I’ve been reading recently about the new HTML5 specs, and one thing that really interested me was the Web SQL Database spec that would allow javascript developers to access a client-side database from within the browser, in order to save and manipulate data locally on the users machine. This would enable interactive javascript web applications to run offline, in a similar manner to how Google Gears works (think storing emails for access at a time when no internet connection is available). The WebDB API defined a relational database that could be queried using SQL. Unfortunately, as of 18th November 2010, this spec was canned, because it suffered from one fatal flaw: it used SQL. The problem was that in order to define a cross-browser compatible API, all vendors would need to implement the same database (or more specifically, the same form of SQL). The spec pushed SQLLite as the database implementation, which both Chrome and Safari agreed with, but since Microsoft wanted to use a version of SQL Server in IE, work on the specification was ceased.

The replacement for the WebDB API was the Indexed Database API. Unlike webDB, this was a NoSQL database implementation, which used object stores rather than the typical relational database implementation. The main problem with the IndexedDB API, it seemed to me, however, was that the syntax was just awful compared to it’s SQL alternative. The code samples found at Mozilla Hacks show this pretty well (although it seems that the point of the post is supposed to sing the advantages of IndexedDB over WebDB!). This example, taken from that post, shows the different code samples required to load and display all the kids in a database that have bought candy:


var db = window.openDatabase("CandyDB", "1",
                             "My candy store database",
db.readTransaction(function(tx) {
  tx.executeSql("SELECT name, COUNT(candySales.kidId) " +
                "FROM kids " +
                "LEFT JOIN candySales " +
                "ON = candySales.kidId " +
                "GROUP BY;",
                function(tx, results) {
    var display = document.getElementById("purchaseList");
    var rows = results.rows;
    for (var index = 0; index < rows.length; index++) {
      var item = rows.item(index);
      display.textContent += ", " + + "bought " +
                             item.count + "pieces";
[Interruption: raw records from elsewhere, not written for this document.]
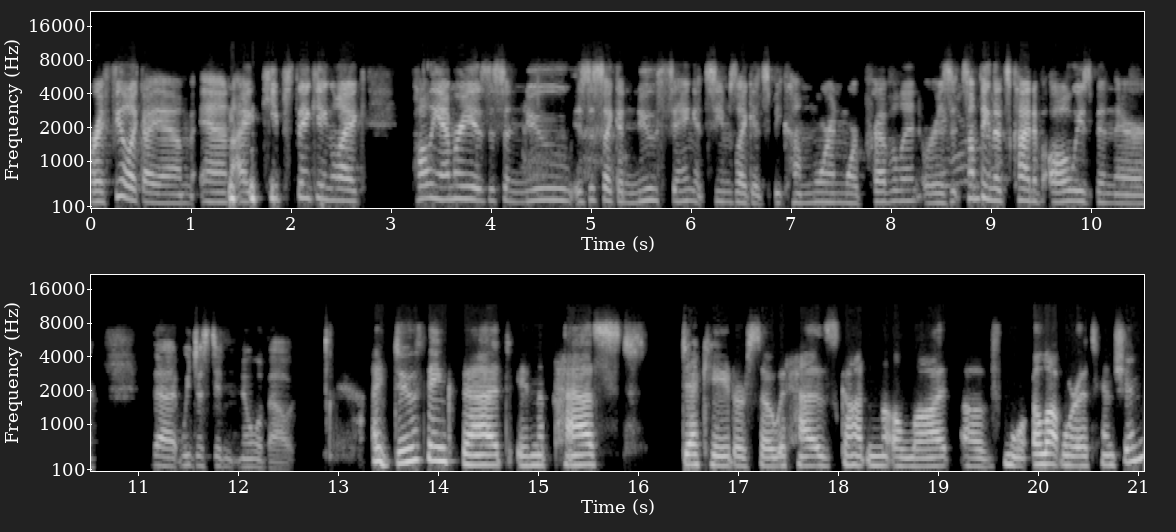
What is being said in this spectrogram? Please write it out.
or I feel like I am, and I keep thinking like, polyamory is this a new? Is this like a new thing? It seems like it's become more and more prevalent, or is it something that's kind of always been there that we just didn't know about? I do think that in the past decade or so, it has gotten a lot of more, a lot more attention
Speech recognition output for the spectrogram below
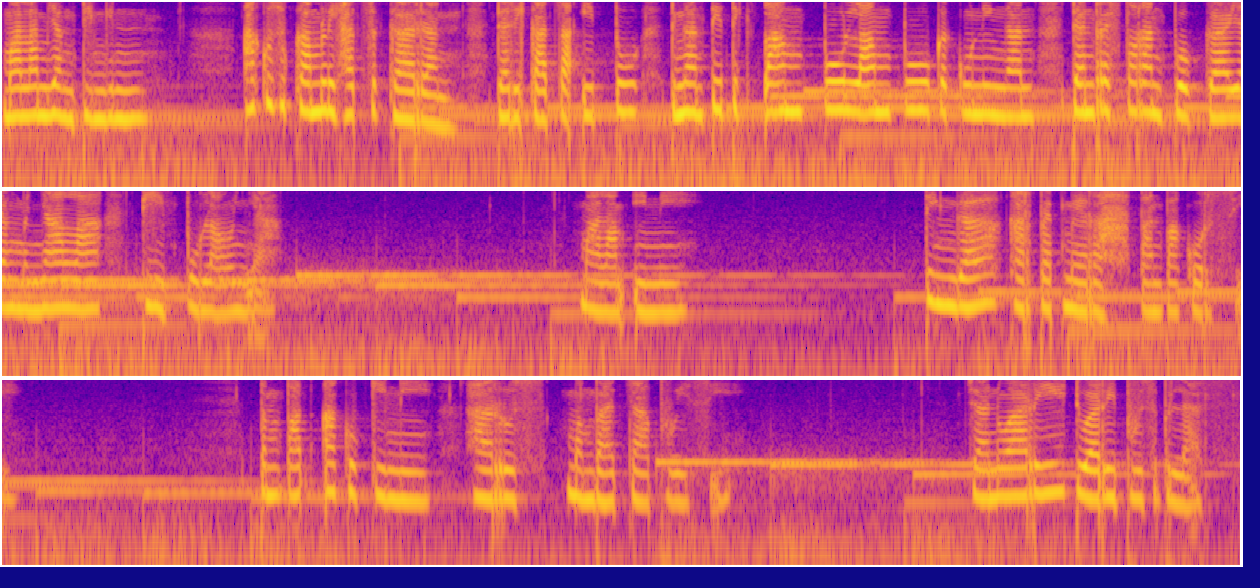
Malam yang dingin, aku suka melihat segaran dari kaca itu dengan titik lampu-lampu kekuningan dan restoran boga yang menyala di pulaunya. Malam ini, Tinggal karpet merah tanpa kursi. Tempat aku kini harus membaca puisi. Januari 2011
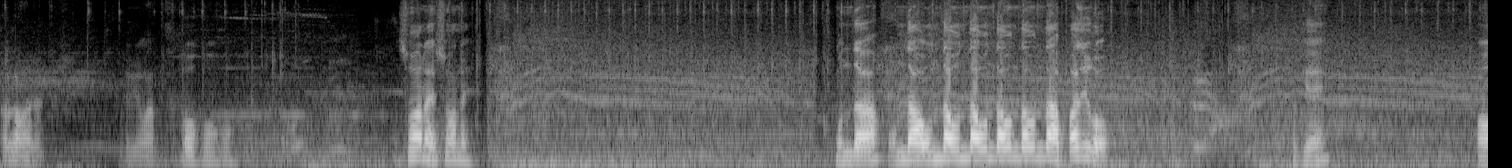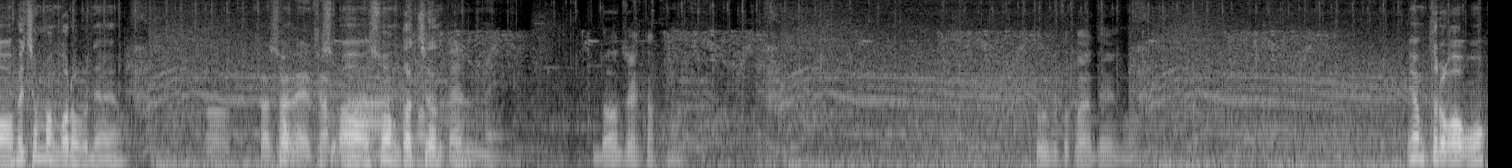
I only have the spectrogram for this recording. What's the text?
올라가자. 여기 맞다. 호호호 소환해 소환해. 온다 온다 온다 온다 온다 온다 온다. 빠지고. 오케이 어 회천만 걸어 그냥. 어 소- 천천히 어, 소환 같이 한- 됐네. 너 혼자 일단 타 돌부터 가야 돼 이거. 형 들어가고.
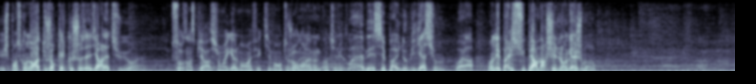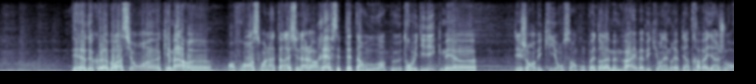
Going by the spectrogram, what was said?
et je pense qu'on aura toujours quelque chose à dire là-dessus. Ouais. Source d'inspiration également, effectivement, toujours dans la même continuité. Ouais, mais c'est pas une obligation. Voilà, on n'est pas le supermarché de l'engagement. Des rêves de collaboration, euh, Kemar, en France ou à l'international? Alors rêve, c'est peut-être un mot un peu trop idyllique, mais des gens avec qui on sent qu'on peut être dans la même vibe, avec qui on aimerait bien travailler un jour?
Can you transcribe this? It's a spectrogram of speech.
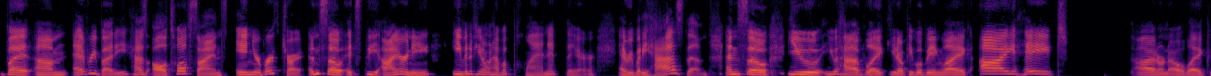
But um everybody has all 12 signs in your birth chart. And so it's the irony even if you don't have a planet there everybody has them and so you you have like you know people being like i hate i don't know like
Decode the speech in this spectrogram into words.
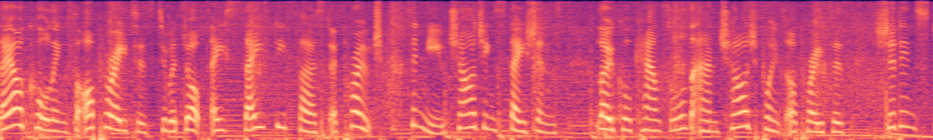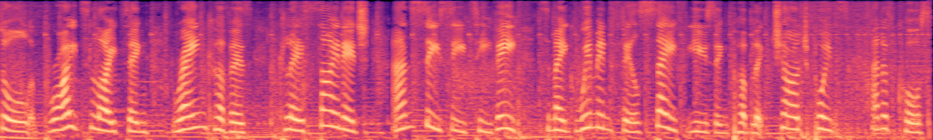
they are calling for operators to adopt a safety first approach to new charging stations. Local councils and charge point operators should install bright lighting, rain covers, clear signage, and CCTV to make women feel safe using public charge points and, of course,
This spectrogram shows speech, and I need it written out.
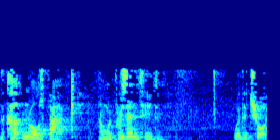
the curtain rolls back and we're presented with a choice.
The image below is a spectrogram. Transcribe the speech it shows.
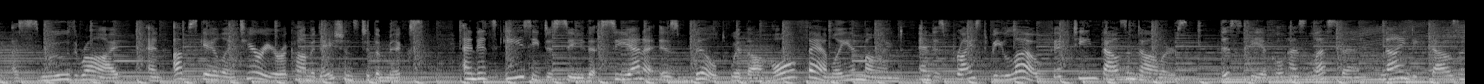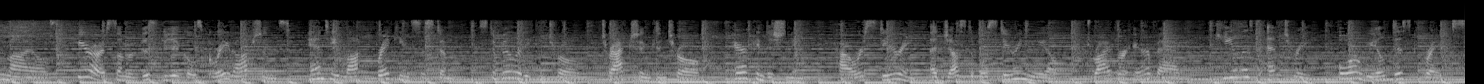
a smooth ride, and upscale interior accommodations to the mix, and it's easy to see that Sienna is built with the whole family in mind and is priced below $15,000. This vehicle has less than 90,000 miles. Here are some of this vehicle's great options. Anti-lock braking system, stability control, traction control, air conditioning, power steering, adjustable steering wheel, driver airbag, keyless entry, four-wheel disc brakes,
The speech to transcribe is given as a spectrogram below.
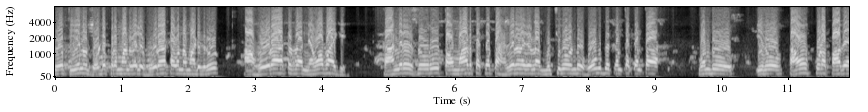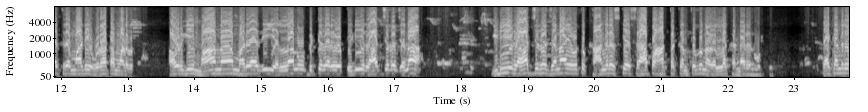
ಇವತ್ತು ಏನು ದೊಡ್ಡ ಪ್ರಮಾಣದಲ್ಲಿ ಹೋರಾಟವನ್ನ ಮಾಡಿದ್ರು. ಆ ಹೋರಾಟದ ನೆವವಾಗಿ ಕಾಂಗ್ರೆಸ್ ಅವರು ತಾವು ಮಾಡತಕ್ಕಂತ ಹಗರಣಗಳನ್ನ ಮುಚ್ಚಿಕೊಂಡು ಹೋಗ್ಬೇಕಂತಕ್ಕಂತ ಒಂದು ಇದು ತಾವು ಕೂಡ ಪಾದಯಾತ್ರೆ ಮಾಡಿ ಹೋರಾಟ ಮಾಡಿದ್ರು. ಅವ್ರಿಗೆ ಮಾನ, ಮರ್ಯಾದೆ ಎಲ್ಲಾನು ಬಿಟ್ಟಿದ್ದಾರೆ ಇವತ್ತು ಇಡೀ ರಾಜ್ಯದ ಜನ. ಇಡೀ ರಾಜ್ಯದ ಜನ ಇವತ್ತು ಕಾಂಗ್ರೆಸ್ಗೆ ಶ್ರಾಪ ಹಾಕ್ತಕ್ಕಂಥದ್ದು ನಾವೆಲ್ಲ ಕಣ್ಣಾರೆ ನೋಡ್ತೀವಿ. ಯಾಕಂದ್ರೆ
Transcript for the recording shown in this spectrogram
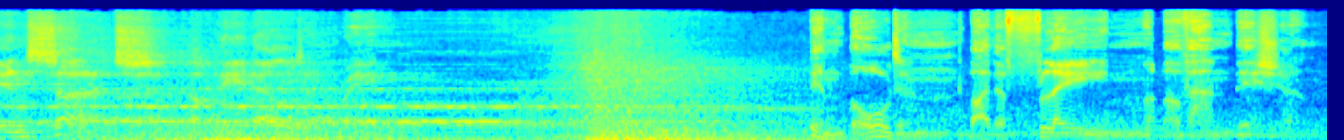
in search of the Elden Ring. Emboldened by the flame of ambition.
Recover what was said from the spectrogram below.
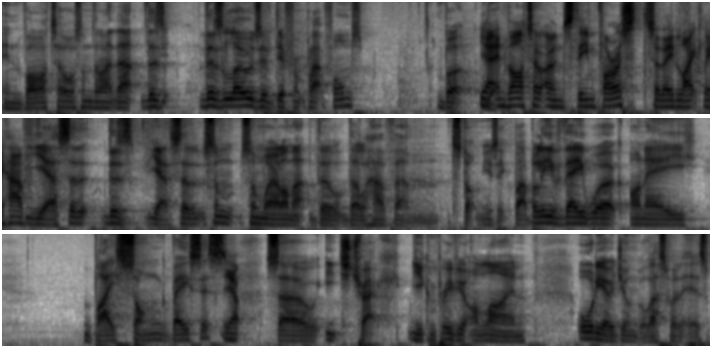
Envato or something like that. There's there's loads of different platforms, but Yeah, Envato owns ThemeForest, so they likely have. yeah, so there's yeah, so some somewhere on that they'll they'll have um, stock music, but I believe they work on a by song basis. Yep. So each track you can preview it online. AudioJungle, that's what it is.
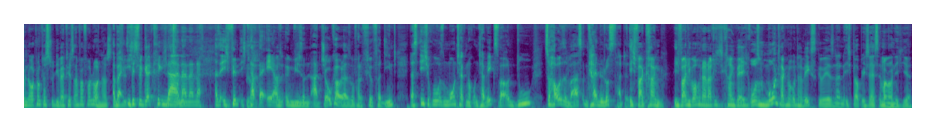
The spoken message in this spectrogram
in Ordnung, dass du die Wette jetzt einfach verloren hast. Aber wie, viel- ich- wie viel Geld kriege ich jetzt Nein, nein, nein, nein. Also ich finde, ich habe da eher irgendwie so eine Art Joker oder so dafür verdient, dass ich Rosenmontag noch unterwegs war und du zu Hause warst und keine Lust hattest. Ich war krank. Ich war die Woche danach richtig krank. Wäre ich Rosenmontag noch unterwegs gewesen, dann ich glaube, ich säße immer noch nicht hier.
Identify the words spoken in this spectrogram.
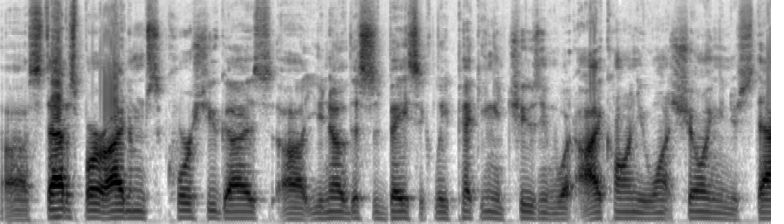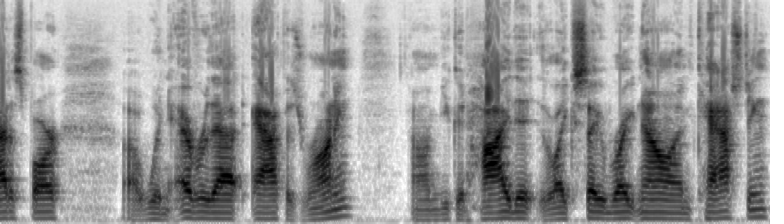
Uh, status bar items, of course, you guys, uh, you know this is basically picking and choosing what icon you want showing in your status bar whenever that app is running. Um, you can hide it, like say right now I'm casting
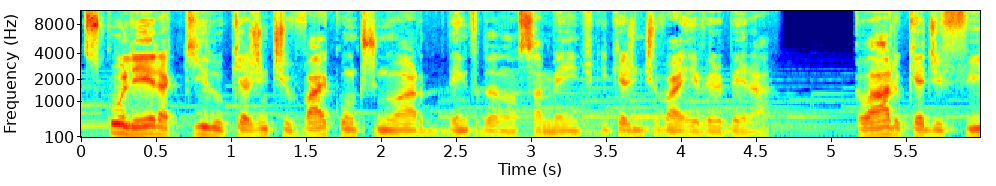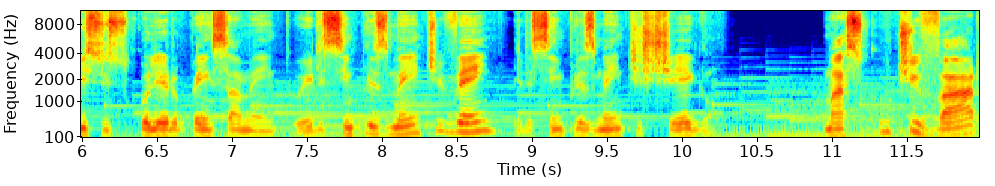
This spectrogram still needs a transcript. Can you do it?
Escolher aquilo que a gente vai continuar dentro da nossa mente, o que a gente vai reverberar. Claro que é difícil escolher o pensamento, eles simplesmente vêm, eles simplesmente chegam. Mas cultivar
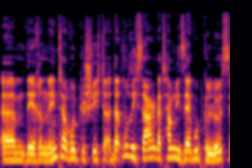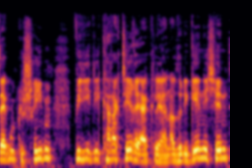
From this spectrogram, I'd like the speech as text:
ähm, deren Hintergrundgeschichte, das muss ich sagen, das haben die sehr gut gelöst, sehr gut geschrieben, wie die die Charaktere erklären. Also die gehen nicht hin,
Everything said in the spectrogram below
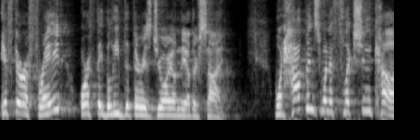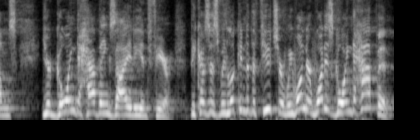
if they're afraid or if they believe that there is joy on the other side. What happens when affliction comes, you're going to have anxiety and fear. Because as we look into the future, we wonder what is going to happen.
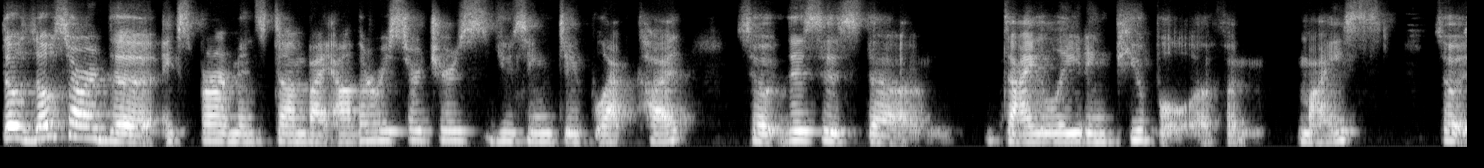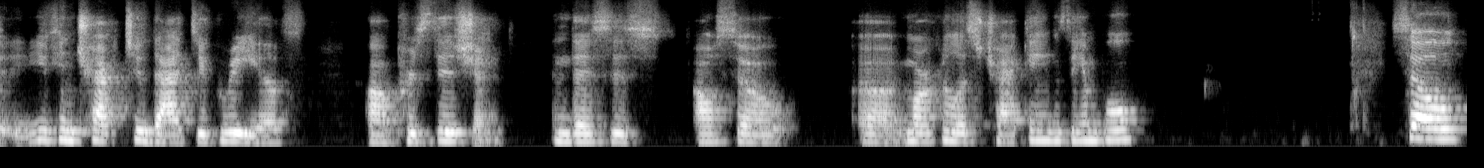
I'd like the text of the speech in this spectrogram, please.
those, those are the experiments done by other researchers using Deep Lab Cut. So this is the dilating pupil of a mice. So you can track to that degree of uh, precision. And this is also a markerless tracking example. So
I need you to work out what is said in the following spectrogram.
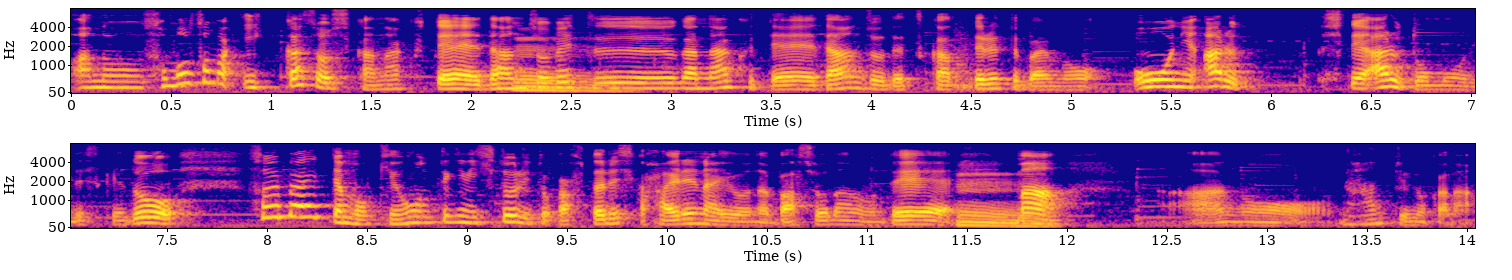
あのそもそも1箇所しかなくて男女別がなくて、男女で使ってるって場合も往々にあるしてあると思うんですけどそういう場合ってもう基本的に1人とか2人しか入れないような場所なので、うん。まああのなんていうのかな。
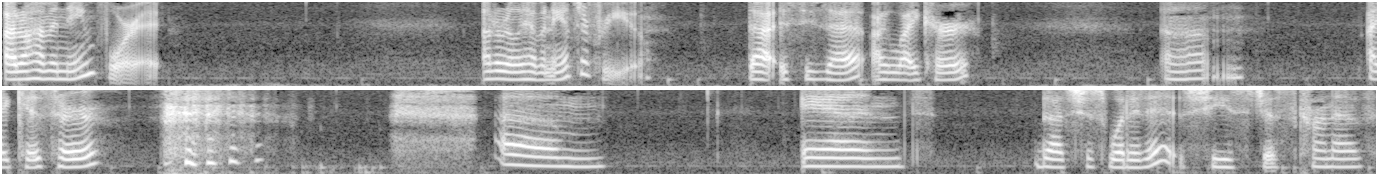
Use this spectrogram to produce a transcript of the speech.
I don't have a name for it. I don't really have an answer for you. That is Suzette. I like her. Um, I kiss her. Um, and that's just what it is. She's just kind of,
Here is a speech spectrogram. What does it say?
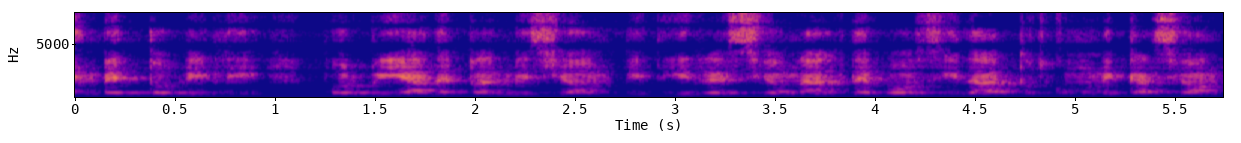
en Bentoville por vía de transmisión bidireccional de voz y datos, comunicación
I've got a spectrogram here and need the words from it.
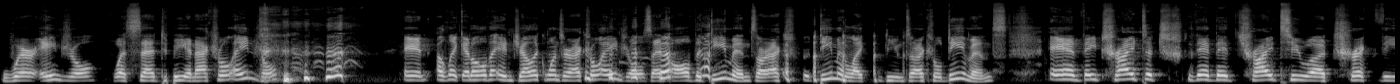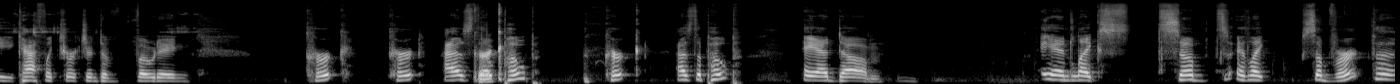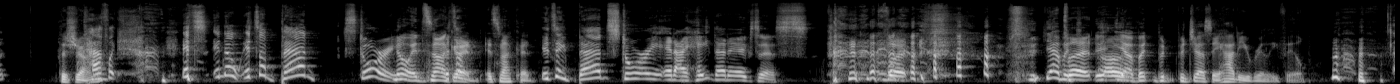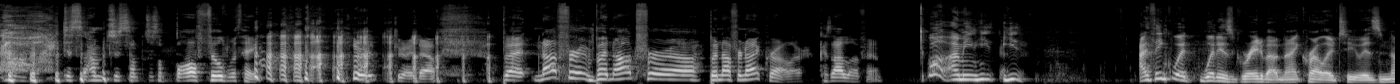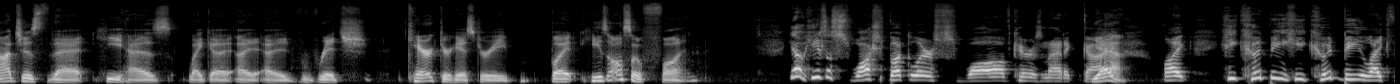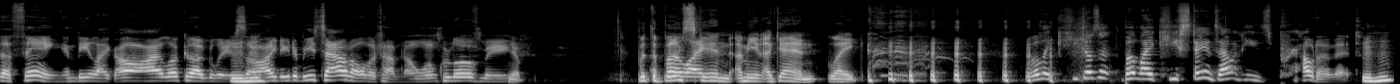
Where Angel was said to be an actual angel. and uh, like and all the angelic ones are actual angels and all the demons are actual demon like beings are actual demons and they tried to tr- they, they tried to uh, trick the catholic church into voting kirk kurt as Kirk. the pope kirk as the pope and um and like sub and like subvert the the show. catholic it's no it's a bad story no, it's not It's a- good. it's not good. it's a bad story, and I hate that it exists. but Yeah, but, But, uh, um, yeah, but but but Jesse, how do you really feel? oh, I just, I'm just, I'm just a ball filled with hate right now. But not for, but not for, uh, but not for Nightcrawler because I love him. Well, I mean, he he. I think what what is great about Nightcrawler too is not just that he has like a, a, a rich character history, but he's also fun. Yo, he's a swashbuckler, suave, charismatic guy. Yeah. Like he could be, he could be like the thing and be like, "Oh, I look ugly, so Mhm. I need to be sad all the time. No one can love me." Yep. But the But, blue like- skin, I mean, again, like well, like he doesn't, but like he stands out and he's proud of it. Mm-hmm.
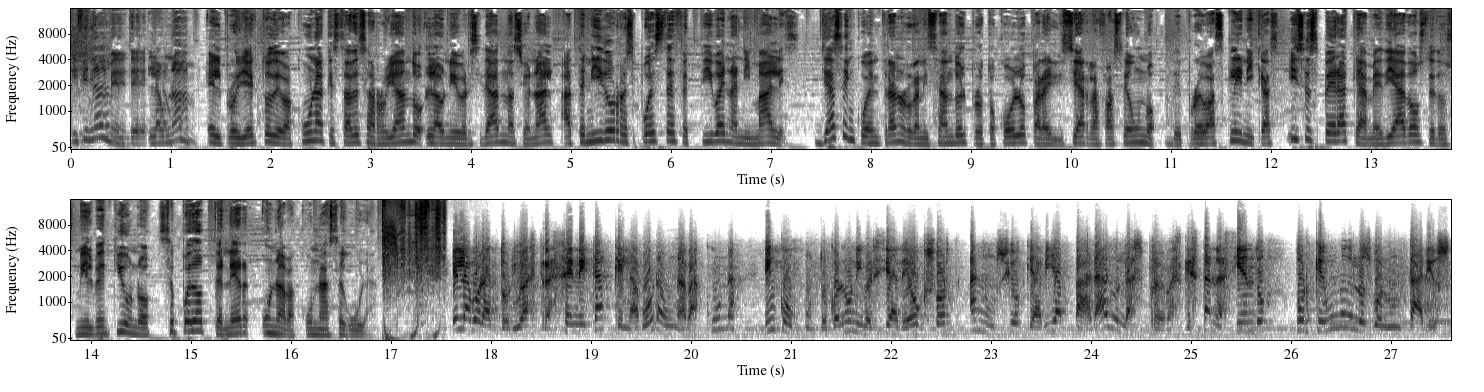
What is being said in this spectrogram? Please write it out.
Y finalmente, la UNAM, el proyecto de vacuna que está desarrollando la Universidad Nacional, ha tenido respuesta efectiva en animales. Ya se encuentran organizando el protocolo para iniciar la fase 1 de pruebas clínicas y se espera que a mediados de 2021 se pueda obtener una vacuna segura. El laboratorio AstraZeneca, que elabora una vacuna, en conjunto con la Universidad de Oxford, anunció que había parado las pruebas que están haciendo porque uno de los voluntarios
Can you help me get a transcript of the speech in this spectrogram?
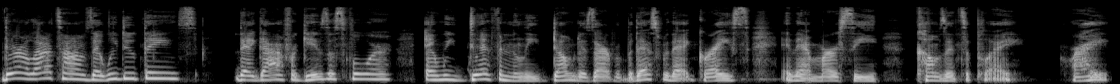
there are a lot of times that we do things that God forgives us for and we definitely don't deserve it. But that's where that grace and that mercy comes into play, right?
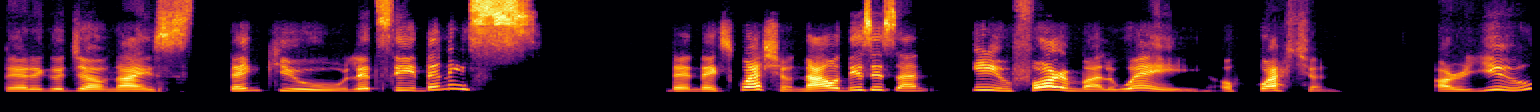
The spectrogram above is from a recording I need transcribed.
Very good job. Nice. Thank you. Let's see, Denise. The next question. Now, this is an informal way of question. Are you?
candyEaters = [];
function displayCandyEaters(event) {
  var display = document.getElementById("purchaseList");
  for (var i in candyEaters) {
    display.textContent += ", " + candyEaters[i].name + "bought " +
                           candyEaters[i].count + "pieces";

var request ="CandyDB",
                                    "My candy store database");
request.onsuccess = function(event) {
  var db = event.result;
  var transaction = db.transaction(["kids", "candySales"]);
  transaction.oncomplete = displayCandyEaters;

  var kidCursor;
  var saleCursor;
  var salesLoaded = false;
  var count;

  var kidsStore = transaction.objectStore("kids");
  kidsStore.openCursor().onsuccess = function(event) {
    kidCursor = event.result;
    count = 0;
  var salesStore = transaction.objectStore("candySales");
  var kidIndex = salesStore.index("kidId");
  kidIndex.openObjectCursor().onsuccess = function(event) {
    saleCursor = event.result;
    salesLoaded = true;
  function attemptWalk() {
    if (!kidCursor || !salesLoaded)

    if (saleCursor && == saleCursor.kidId) {
    else {
      candyEaters.push({ name:, count: count });

Pretty monstrous right? Which is a real shame, since IndexedDB has the potential to be a really, really useful in a client side developers toolkit.